As a young artist in Berlin, where he briefly studied at the Academy of Art, Bauer created satirical illustrations for several German reviews for a living, but he was committed to abstract and nonobjective painting. In Berlin he showed his work in solo and group exhibitions at Herwarth Walden's avant-garde multidisciplinary Galerie Der Sturm together with artists such as Vasily Kandinsky, Paul Klee, and Fernand Léger, among others. Bauer taught at Der Sturm, where he met Rebay, with whom he would enter into a long relationship; and he was also the co-founder of such artistic movements as the Novembergruppe and Die Krater as well as the author of several theoretical essays. When Guggenheim began in earnest to acquire works by Kandinsky, Bauer was instrumental in locating significant works for his collection. In 1930, thanks in part to the purchase of his paintings by Guggenheim, Bauer opened his museum gallery Das Geistreich as a private salon where he exhibited his own and Kandinsky's works and which was inspirational for Rebay when she began to formulate her thoughts for a museum for Guggenheim's collection. In 1933 Bauer's work was featured in the Museum of Modern Art in the exhibition Modern European Art and again in 1934 in Modern Works of Art. In 1936 Guggenheim's collection, comprising many of Bauer's works, was publicly exhibited for the first time in Charleston, and in the same year Bauer had a solo exhibition in Chicago. In 1937 his work was included in a group exhibition in Paris as well as in the "Degenerate Art" exhibition in Munich. At this time, the Geistreich was compelled to close and Bauer was briefly arrested but was quickly released, thanks to the intervention of Rebay's brother, and left for the United States in August 1939, a few months after the Museum of Non-Objective Painting, the forerunner of the Solomon R. Guggenheim Museum, opened in midtown Manhattan.
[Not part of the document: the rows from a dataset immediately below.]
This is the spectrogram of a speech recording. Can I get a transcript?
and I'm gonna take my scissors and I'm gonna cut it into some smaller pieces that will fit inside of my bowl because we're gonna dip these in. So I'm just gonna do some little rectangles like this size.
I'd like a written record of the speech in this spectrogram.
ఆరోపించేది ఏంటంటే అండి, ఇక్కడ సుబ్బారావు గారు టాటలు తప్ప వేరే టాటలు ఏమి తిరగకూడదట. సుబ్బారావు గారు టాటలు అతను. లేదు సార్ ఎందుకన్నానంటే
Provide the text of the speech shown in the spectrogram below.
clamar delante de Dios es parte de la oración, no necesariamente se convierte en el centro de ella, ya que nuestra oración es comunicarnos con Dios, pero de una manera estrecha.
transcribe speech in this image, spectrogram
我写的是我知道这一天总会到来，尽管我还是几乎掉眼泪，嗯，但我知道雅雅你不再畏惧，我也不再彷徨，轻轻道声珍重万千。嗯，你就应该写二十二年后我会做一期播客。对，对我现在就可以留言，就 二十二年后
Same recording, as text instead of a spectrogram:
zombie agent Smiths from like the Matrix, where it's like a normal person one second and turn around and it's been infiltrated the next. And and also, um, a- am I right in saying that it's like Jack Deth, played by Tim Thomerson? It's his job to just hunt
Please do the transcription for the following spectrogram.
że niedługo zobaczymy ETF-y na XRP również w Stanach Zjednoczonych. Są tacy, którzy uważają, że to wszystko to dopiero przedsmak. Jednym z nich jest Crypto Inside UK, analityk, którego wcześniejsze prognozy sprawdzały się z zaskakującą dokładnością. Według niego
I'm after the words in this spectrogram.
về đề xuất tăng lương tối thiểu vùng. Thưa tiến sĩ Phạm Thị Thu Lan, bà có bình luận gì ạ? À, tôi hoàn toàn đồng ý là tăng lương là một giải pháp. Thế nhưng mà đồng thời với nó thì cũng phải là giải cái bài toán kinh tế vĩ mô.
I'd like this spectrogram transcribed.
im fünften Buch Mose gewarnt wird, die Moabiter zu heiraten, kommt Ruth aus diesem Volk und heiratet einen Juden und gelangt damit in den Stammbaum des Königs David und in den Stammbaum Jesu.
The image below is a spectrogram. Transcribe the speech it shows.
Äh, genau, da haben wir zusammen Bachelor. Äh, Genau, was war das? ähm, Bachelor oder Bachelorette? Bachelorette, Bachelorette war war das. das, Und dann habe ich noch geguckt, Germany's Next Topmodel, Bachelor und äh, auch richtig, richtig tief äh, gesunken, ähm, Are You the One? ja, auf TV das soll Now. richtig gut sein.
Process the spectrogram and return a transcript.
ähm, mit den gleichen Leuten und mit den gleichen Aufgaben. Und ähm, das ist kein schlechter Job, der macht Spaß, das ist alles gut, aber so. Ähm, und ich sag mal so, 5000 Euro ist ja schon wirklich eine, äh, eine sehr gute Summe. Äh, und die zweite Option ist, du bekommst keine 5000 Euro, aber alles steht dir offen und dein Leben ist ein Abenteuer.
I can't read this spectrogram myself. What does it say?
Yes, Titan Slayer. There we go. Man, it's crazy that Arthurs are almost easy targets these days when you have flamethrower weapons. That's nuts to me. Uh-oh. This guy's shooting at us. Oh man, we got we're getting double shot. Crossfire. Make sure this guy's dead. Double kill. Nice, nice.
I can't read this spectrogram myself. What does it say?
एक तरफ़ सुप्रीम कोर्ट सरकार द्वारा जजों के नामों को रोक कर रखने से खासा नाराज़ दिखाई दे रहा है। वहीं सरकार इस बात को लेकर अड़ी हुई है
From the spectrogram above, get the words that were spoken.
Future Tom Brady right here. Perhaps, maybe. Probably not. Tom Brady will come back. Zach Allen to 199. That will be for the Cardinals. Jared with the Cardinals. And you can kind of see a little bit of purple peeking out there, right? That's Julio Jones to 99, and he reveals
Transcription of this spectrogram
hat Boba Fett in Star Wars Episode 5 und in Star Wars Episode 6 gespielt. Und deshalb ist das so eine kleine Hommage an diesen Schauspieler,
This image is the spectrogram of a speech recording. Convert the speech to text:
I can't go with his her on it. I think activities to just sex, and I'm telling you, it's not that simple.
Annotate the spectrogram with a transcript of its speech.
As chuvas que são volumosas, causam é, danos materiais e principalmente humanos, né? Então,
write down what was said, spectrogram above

Bauer was very prolific and his creative output comprised caricatures and satirical drawings of World War I and Weimar Berlin café society; cabaret and dance; vivid portraits and expressive female nudes; small but powerful abstract prison drawings; proto-Cubist, Futurist, abstract, and nonobjective prints; watercolors on paper; and large-scale nonobjective paintings. In a nod to Kandinsky and Rebay, his often musically titled works from the 1910s express a lyrical abstraction in an effort to unite painting and music, thus encouraging a spiritual renewal in all areas of art with works of spontaneous invention or impressions of internal and spiritual nature rather than observations of the external material world. In the late 1920s and early 1930s, Bauer's work became more geometric and may have been influenced by the modernist and functional rigor of the Bauhaus and Russian Constructivism. Invention (Composition 31) (1933), which was reproduced on the cover of the catalogue of Art of Tomorrow, the opening exhibition of the Museum of Non-Objective Painting on June 1, 1939, culminates into flat geometries tightly gravitating toward a dark center, a hazy black shape maybe symbolizing the ultimate void, harking back to the pure abstract feeling of the Suprematist Russian artist Kasimir Malevich.